▸ To do: A verbatim copy is needed of the lines below from the one containing "Mel spectrogram of a recording, levels" up to and including the one containing "Level below 80", excluding pictures.

--- Extracted information ---

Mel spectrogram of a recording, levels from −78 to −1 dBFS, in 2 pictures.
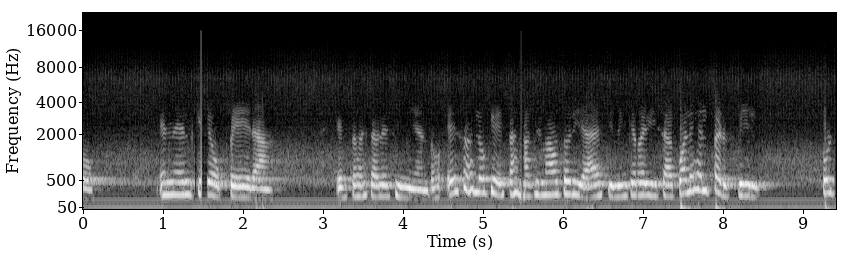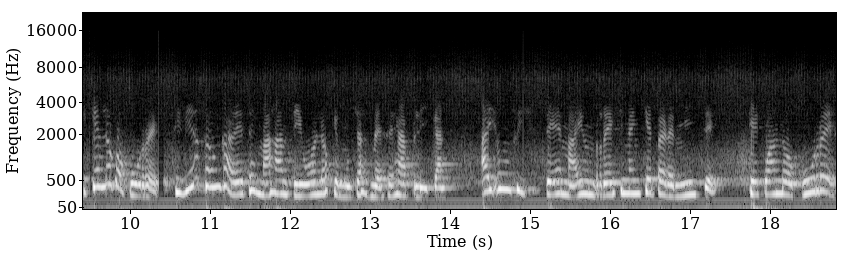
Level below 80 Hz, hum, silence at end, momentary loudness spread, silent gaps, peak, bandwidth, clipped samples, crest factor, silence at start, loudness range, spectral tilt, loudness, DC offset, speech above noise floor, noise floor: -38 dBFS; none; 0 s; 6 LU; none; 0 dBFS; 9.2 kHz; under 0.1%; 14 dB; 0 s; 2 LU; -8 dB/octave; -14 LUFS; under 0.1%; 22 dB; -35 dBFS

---
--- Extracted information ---

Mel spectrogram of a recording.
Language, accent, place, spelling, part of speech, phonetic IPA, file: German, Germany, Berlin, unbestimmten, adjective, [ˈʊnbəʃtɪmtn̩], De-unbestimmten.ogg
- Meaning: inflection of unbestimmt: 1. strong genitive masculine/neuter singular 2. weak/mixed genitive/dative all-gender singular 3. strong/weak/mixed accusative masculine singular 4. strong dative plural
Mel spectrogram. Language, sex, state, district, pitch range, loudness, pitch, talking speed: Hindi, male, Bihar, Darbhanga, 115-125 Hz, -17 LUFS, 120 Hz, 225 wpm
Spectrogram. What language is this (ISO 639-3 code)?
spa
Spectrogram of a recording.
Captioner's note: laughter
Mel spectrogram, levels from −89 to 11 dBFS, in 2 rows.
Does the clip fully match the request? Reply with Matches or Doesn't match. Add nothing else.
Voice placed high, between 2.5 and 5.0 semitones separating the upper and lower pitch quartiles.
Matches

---
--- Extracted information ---

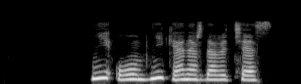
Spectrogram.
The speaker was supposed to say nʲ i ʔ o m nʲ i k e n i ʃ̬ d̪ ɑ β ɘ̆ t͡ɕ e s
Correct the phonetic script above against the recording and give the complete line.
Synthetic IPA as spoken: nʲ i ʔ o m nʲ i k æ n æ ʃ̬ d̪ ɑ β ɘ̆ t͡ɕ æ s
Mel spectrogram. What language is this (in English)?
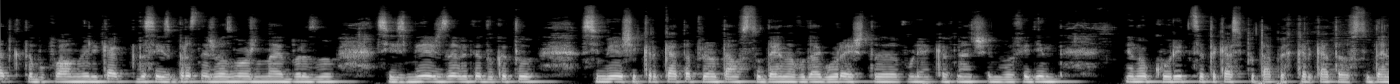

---

▸ Solved problem:
Mel spectrogram of a recording, levels from −78 to −1 dBFS, in 2 pictures.
Level below 80 Hz, hum, silence at end, momentary loudness spread, silent gaps, peak, bandwidth, clipped samples, crest factor, silence at start, loudness range, spectral tilt, loudness, DC offset, speech above noise floor, noise floor: -38 dBFS; none; 0 s; 6 LU; none; 0 dBFS; 9.2 kHz; under 0.1%; 14 dB; 0 s; 2 LU; -8 dB/octave; -14 LUFS; under 0.1%; 22 dB; -35 dBFS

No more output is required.